The minister for disabled people misled a Commons committee about the government’s pledge to halve the disability employment gap… less than two minutes after she began giving evidence.
Penny Mordaunt (pictured) began speaking to the work and pensions select committee at 4.18pm on Monday by confirming her name and ministerial duties, but by 4.20pm she was claiming – in response to a question from Labour MP Neil Coyle – that the government had never set a target date for halving the gap.
Mordaunt should have known that was not true because just 11 days earlier she had been in the House of Commons chamber when Labour MP Stephen Timms pointed out that a press release issued by her department last year had stated that the government “aims to halve the gap between the disabled employment rate and the overall employment rate by 2020”.
The pledge had also been included in the party’s 2015 general election manifesto, which stated that the next Conservative government would “aim to halve the disability employment gap”.
It was a pledge repeated by the prime minister in one of the general election television debates.
Despite being present on 17 November, in an otherwise nearly-empty Commons chamber, when Timms drew attention to the press release – subsequently highlighted by Disability News Service (DNS) – Mordaunt told the committee this week that the pledge “didn’t have a specific time commitment at the end of it”.
She added: “I know a couple of MPs have suggested it was a 2020 target. It was clearly not a 2020 target.”
While Mordaunt continued to give her evidence, DNS contacted Coyle via social media, and included a link to the Department for Work and Pensions (DWP) press release.
Coyle then told Mordaunt about the press release, and said: “With respect, you said the department never had that commitment. That is false.”

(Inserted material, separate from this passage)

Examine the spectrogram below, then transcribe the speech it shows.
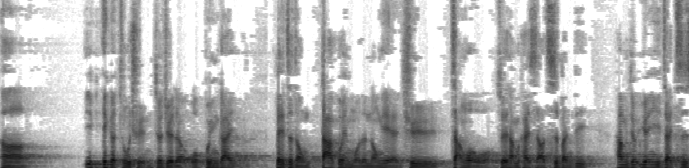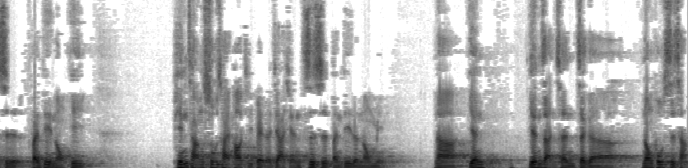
呃一一个族群，就觉得我不应该被这种大规模的农业去掌握我，所以他们开始要吃本地，他们就愿意在支持本地农以平常蔬菜好几倍的价钱支持本地的农民，那延延展成这个农夫市场。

She replied: “That is my understanding. The press release you refer to I have not been able to find.
“It just isn’t a manifesto target. That doesn’t mean we don’t want to do it.”
Asked later if the minister would apologise for misleading MPs, a DWP spokeswoman said: “As mentioned in the Conservative manifesto, the government aims to halve the disability employment gap and is taking action to do so but there was never a firm commitment to achieve this by 2020.

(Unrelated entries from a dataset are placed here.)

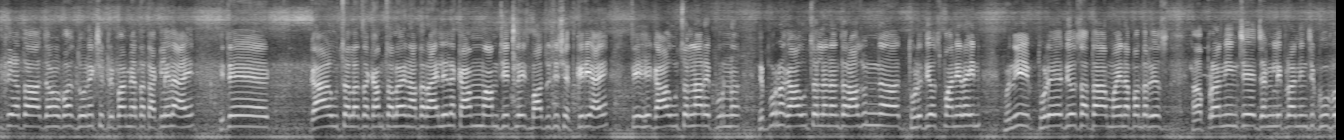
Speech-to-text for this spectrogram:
इथे आता जवळपास दोन एकशे ट्रिप आम्ही आता टाकलेल्या आहे. इथे गाळ उचलाचं काम चालू आहे. ना आता राहिलेलं काम आमच्या इथले बाजूचे शेतकरी आहे. ते हे गाळ उचलणार आहे पूर्ण. हे पूर्ण गाळ उचलल्यानंतर अजून थोडे दिवस पाणी राहील म्हणजे थोडे दिवस आता महिना पंधरा दिवस प्राणींचे जंगली प्राणींचे खूप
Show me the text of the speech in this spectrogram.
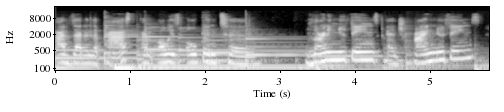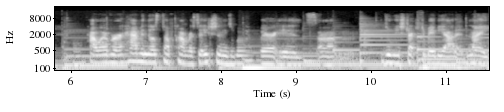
I've done in the past. I'm always open to learning new things and trying new things. However, having those tough conversations where is um, do we stretch the baby out at night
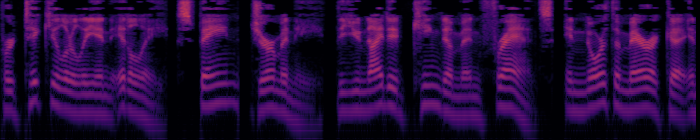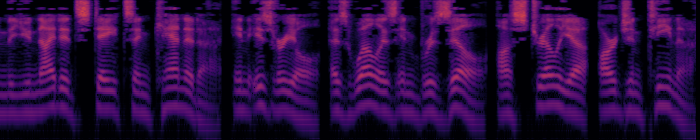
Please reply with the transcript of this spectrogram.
particularly in Italy, Spain, Germany, the United Kingdom and France, in North America in the United States and Canada, in Israel, as well as in Brazil, Australia, Argentina,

“It is been widely recognised that this is a bold and challenging target and the previous minister for disabled people’s press release makes clear that this is an aim – rather than a commitment.”
It is not the first time Mordaunt has been criticised for misleading MPs.

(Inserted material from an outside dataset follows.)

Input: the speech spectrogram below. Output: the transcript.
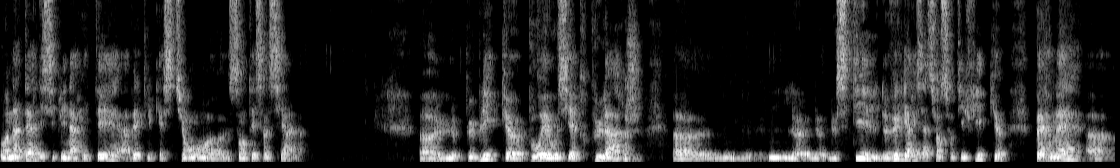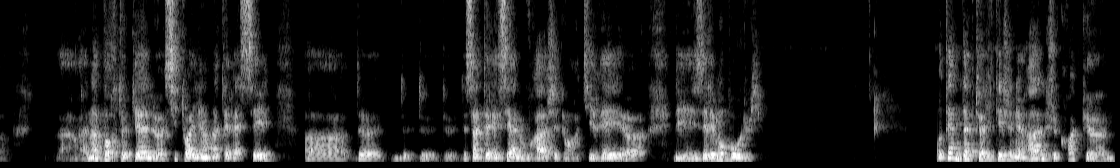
en interdisciplinarité avec les questions euh, santé sociale. Euh, le public pourrait aussi être plus large. Euh, le, le, le, style de vulgarisation scientifique permet à n'importe quel citoyen intéressé euh, de, s'intéresser à l'ouvrage et d'en retirer euh, des éléments pour lui. Au terme d'actualité générale, je crois que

In October, she told the Commons that under personal independence payment – compared with disability living allowance, which it is replacing for working-age claimants – “more people are entitled to use the Motability scheme”.
But Motability’s own figures show that of their customers who have been reassessed for PIP so far, 44 per cent have lost their entitlement to the scheme and have had to return their vehicles.
Mordaunt made it clear in her evidence to the committee this week that measuring the disability employment gap should no longer be the government’s focus, because any measurement would “not be meaningful for a number of years”.
She was further embarrassed during the session – which was taking evidence for the committee’s inquiry into the disability employment gap – when fellow Tory MP Richard Graham raised doubts about the Disability Confident events for employers being hosted by MPs around the country.
He said he and other MPs had held “very helpful” Disability Confident events in their constituencies.
But he added: “You get lots of employers who sign a board, a photograph is taken, a press release is issued, people go away with a warm and fuzzy feeling, but it’s about how many of them actually go away and do something.
“When I have sent emails to all of those who have signed, asking them to give me chapter and verse on how many people with disabilities they have subsequently employed, the ones who respond are the ones who were already doing this beforehand and they have done a bit more, but the ones who signed it because they felt it was a good idea… on the whole don’t really come back.
“This leads me to suspect that not a great deal has really happened.”
Mordaunt said DWP had now relaunched Disability Confident and that it now had some “teeth”, because those employers that reach the highest level of “Disability Confident Leader” need to be “independently audited”.
She said that employers often need a “real business reason” to take action, and so the permanent secretaries of every government department had signed up to the scheme and would give preference to Disability Confident Leaders when awarding contracts.
She said: “If you want to win a government contract and you’re not a Disability Confident Leader, you stand less chance of winning that contract.”
The government’s latest figures show just 13 employers across the country have achieved Disability Confident Leader status.
Meanwhile, figures obtained by Disability News Service through a freedom of information request suggest that Graham’s concerns could be justified.
For the eight months from December 2015 to July 2016, about 100 employers a month were registering interest in the Disability Confident scheme, but an average of only 13 every month expressed a wish to be contacted by Jobcentre Plus to discuss their recruitment needs or how to support a disabled employee.
In July this year, just four employers across the entire country asked for such advice.